After cooling, thus, a bond has been provided between the paper and the separate wires in the wire band, produced by the plastic with which the paper was initially covered, and the wire band, thus combined is thereafter guided over guide roller 31 to a reel 32.
The parts following hereafter in the production of the clips do not form any part of the present invention, and they may therefore be describe in short terms. After the reel 32 has been fully fed with paper covered wire band the wheel is removed and replaced by an empty wheel. The full reel is brought over to the cutting machine, in which the wire band is cut clean from extending paper 25 and thereafter to a second cutting machine, in which the wire band is cut into pieces of a length equal to the length of each separate clips, FIG. 1, in its straightened out state, under formation of so called wire cakes. These are therefore already weakly bent due to having been rolled up on the wheel 32. They are thereafter introduced cake by cake, into a press in which they are given the shape according to FIG. 1. Each cake, in this way, will form a pile of clips which can be brought into a clips driving machine. Such a clips driving machine is already known. When pushing forward a clips by means of the pusher of the machine, this clips is separated from its pile and brought to embrace the constricted sausage and to be bent into the shape shown in FIG. 2.

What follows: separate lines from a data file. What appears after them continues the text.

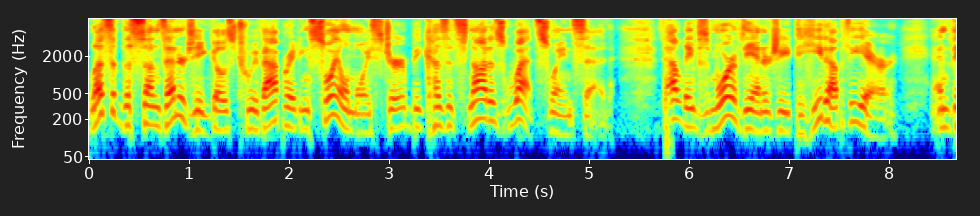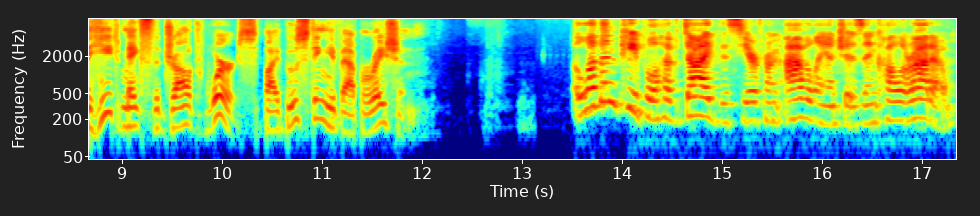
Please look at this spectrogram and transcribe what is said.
Less of the sun's energy goes to evaporating soil moisture because it's not as wet, Swain said. That leaves more of the energy to heat up the air, and the heat makes the drought worse by boosting evaporation. Eleven people have died this year from avalanches in Colorado.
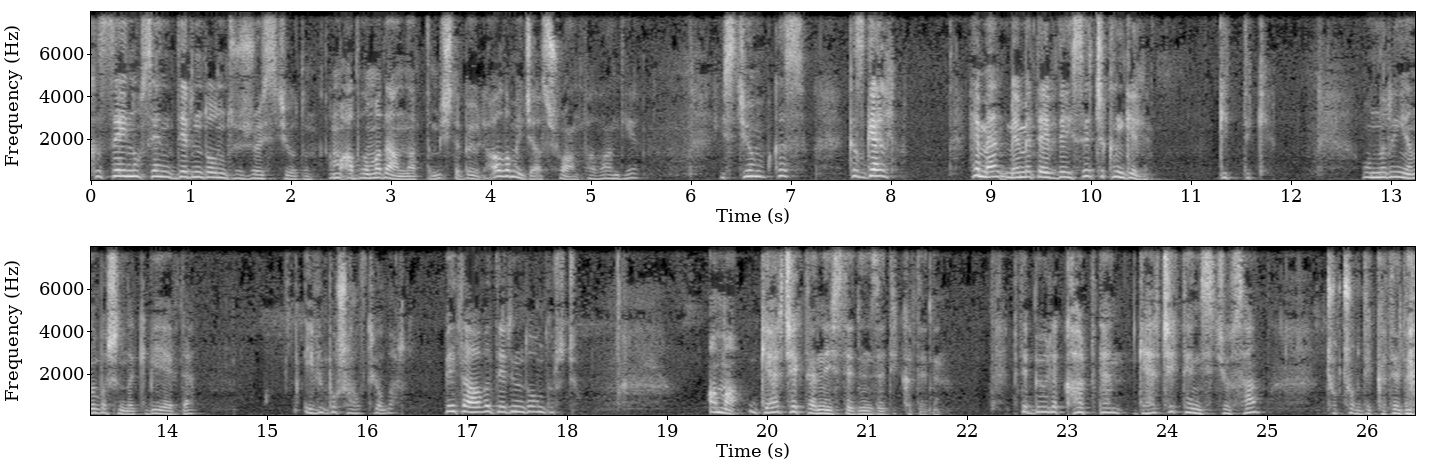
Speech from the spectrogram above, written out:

In practical tests it has been proved that a pile of clips produced in this way is easy to handle, and that it does not show any tendency of falling apart during storing, transportation and other handling, and further that the separation of one of the clips from the pile in the clips machine does not influence the remaining clips in the same pile, so that they will not be released or deformed.